Extracted records:
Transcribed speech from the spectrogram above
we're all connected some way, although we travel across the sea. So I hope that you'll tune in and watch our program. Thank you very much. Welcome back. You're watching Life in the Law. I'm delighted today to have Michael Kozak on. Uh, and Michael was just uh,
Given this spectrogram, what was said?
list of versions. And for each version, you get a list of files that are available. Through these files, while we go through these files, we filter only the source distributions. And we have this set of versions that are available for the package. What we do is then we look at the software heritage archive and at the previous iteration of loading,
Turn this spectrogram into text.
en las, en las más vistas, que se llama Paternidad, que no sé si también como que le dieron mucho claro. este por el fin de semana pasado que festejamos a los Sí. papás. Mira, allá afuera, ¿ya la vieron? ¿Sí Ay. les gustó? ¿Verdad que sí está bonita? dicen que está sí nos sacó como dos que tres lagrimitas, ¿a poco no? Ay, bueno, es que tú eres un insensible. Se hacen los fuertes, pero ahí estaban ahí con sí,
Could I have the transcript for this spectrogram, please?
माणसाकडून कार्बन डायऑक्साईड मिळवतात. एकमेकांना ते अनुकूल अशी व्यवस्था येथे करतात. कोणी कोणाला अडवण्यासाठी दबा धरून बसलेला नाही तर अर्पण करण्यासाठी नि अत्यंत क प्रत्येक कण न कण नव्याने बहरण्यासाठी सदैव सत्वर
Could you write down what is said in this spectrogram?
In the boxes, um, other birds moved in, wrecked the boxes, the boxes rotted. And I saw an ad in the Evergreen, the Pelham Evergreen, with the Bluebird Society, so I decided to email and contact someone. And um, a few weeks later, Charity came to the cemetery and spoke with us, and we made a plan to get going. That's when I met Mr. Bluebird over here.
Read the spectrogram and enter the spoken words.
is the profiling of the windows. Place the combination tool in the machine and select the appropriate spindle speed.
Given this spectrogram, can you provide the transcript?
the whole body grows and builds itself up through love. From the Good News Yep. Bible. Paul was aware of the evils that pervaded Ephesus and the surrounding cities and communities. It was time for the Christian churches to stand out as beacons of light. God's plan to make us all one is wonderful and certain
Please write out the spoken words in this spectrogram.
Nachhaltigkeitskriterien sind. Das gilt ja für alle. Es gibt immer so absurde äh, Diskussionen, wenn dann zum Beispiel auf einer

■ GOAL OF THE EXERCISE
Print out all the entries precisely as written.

■ ANSWER TO THIS TASK
Transcribed speech from the spectrogram above
we're all connected some way, although we travel across the sea. So I hope that you'll tune in and watch our program. Thank you very much. Welcome back. You're watching Life in the Law. I'm delighted today to have Michael Kozak on. Uh, and Michael was just uh,
Given this spectrogram, what was said?
list of versions. And for each version, you get a list of files that are available. Through these files, while we go through these files, we filter only the source distributions. And we have this set of versions that are available for the package. What we do is then we look at the software heritage archive and at the previous iteration of loading,
Turn this spectrogram into text.
en las, en las más vistas, que se llama Paternidad, que no sé si también como que le dieron mucho claro. este por el fin de semana pasado que festejamos a los Sí. papás. Mira, allá afuera, ¿ya la vieron? ¿Sí Ay. les gustó? ¿Verdad que sí está bonita? dicen que está sí nos sacó como dos que tres lagrimitas, ¿a poco no? Ay, bueno, es que tú eres un insensible. Se hacen los fuertes, pero ahí estaban ahí con sí,
Could I have the transcript for this spectrogram, please?
माणसाकडून कार्बन डायऑक्साईड मिळवतात. एकमेकांना ते अनुकूल अशी व्यवस्था येथे करतात. कोणी कोणाला अडवण्यासाठी दबा धरून बसलेला नाही तर अर्पण करण्यासाठी नि अत्यंत क प्रत्येक कण न कण नव्याने बहरण्यासाठी सदैव सत्वर
Could you write down what is said in this spectrogram?
In the boxes, um, other birds moved in, wrecked the boxes, the boxes rotted. And I saw an ad in the Evergreen, the Pelham Evergreen, with the Bluebird Society, so I decided to email and contact someone. And um, a few weeks later, Charity came to the cemetery and spoke with us, and we made a plan to get going. That's when I met Mr. Bluebird over here.
Read the spectrogram and enter the spoken words.
is the profiling of the windows. Place the combination tool in the machine and select the appropriate spindle speed.
Given this spectrogram, can you provide the transcript?
the whole body grows and builds itself up through love. From the Good News Yep. Bible. Paul was aware of the evils that pervaded Ephesus and the surrounding cities and communities. It was time for the Christian churches to stand out as beacons of light. God's plan to make us all one is wonderful and certain
Please write out the spoken words in this spectrogram.
Nachhaltigkeitskriterien sind. Das gilt ja für alle. Es gibt immer so absurde äh, Diskussionen, wenn dann zum Beispiel auf einer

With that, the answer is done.